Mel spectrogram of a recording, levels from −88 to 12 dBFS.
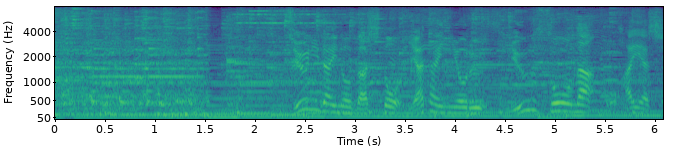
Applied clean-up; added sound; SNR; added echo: none; none; none; none.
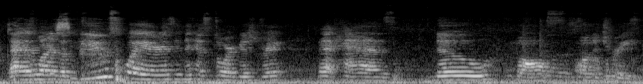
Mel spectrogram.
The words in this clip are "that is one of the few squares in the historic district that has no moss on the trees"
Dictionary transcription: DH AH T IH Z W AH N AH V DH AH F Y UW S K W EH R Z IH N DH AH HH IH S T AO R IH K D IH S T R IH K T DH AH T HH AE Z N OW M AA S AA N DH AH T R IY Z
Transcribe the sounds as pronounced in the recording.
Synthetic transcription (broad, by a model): DH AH T IH Z W AH N AH V DH AH F Y UW S K W EH R Z IH N DH AH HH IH S T AO R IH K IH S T R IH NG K DH AH T HH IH Z N OW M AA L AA N DH AH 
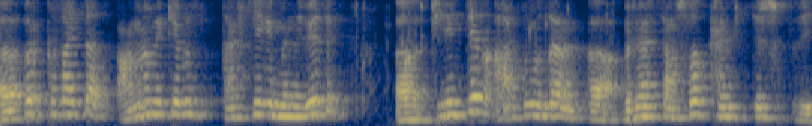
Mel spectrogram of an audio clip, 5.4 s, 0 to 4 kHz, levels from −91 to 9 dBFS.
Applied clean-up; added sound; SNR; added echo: neural mask model DeepFilterNet 3.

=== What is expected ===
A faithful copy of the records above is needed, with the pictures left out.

=== Answer area ===
Mel spectrogram of a recording, levels from −88 to 12 dBFS.
Applied clean-up; added sound; SNR; added echo: none; none; none; none.
Mel spectrogram.
The words in this clip are "that is one of the few squares in the historic district that has no moss on the trees"
Dictionary transcription: DH AH T IH Z W AH N AH V DH AH F Y UW S K W EH R Z IH N DH AH HH IH S T AO R IH K D IH S T R IH K T DH AH T HH AE Z N OW M AA S AA N DH AH T R IY Z
Transcribe the sounds as pronounced in the recording.
Synthetic transcription (broad, by a model): DH AH T IH Z W AH N AH V DH AH F Y UW S K W EH R Z IH N DH AH HH IH S T AO R IH K IH S T R IH NG K DH AH T HH IH Z N OW M AA L AA N DH AH 
Mel spectrogram of an audio clip, 5.4 s, 0 to 4 kHz, levels from −91 to 9 dBFS.
Applied clean-up; added sound; SNR; added echo: neural mask model DeepFilterNet 3.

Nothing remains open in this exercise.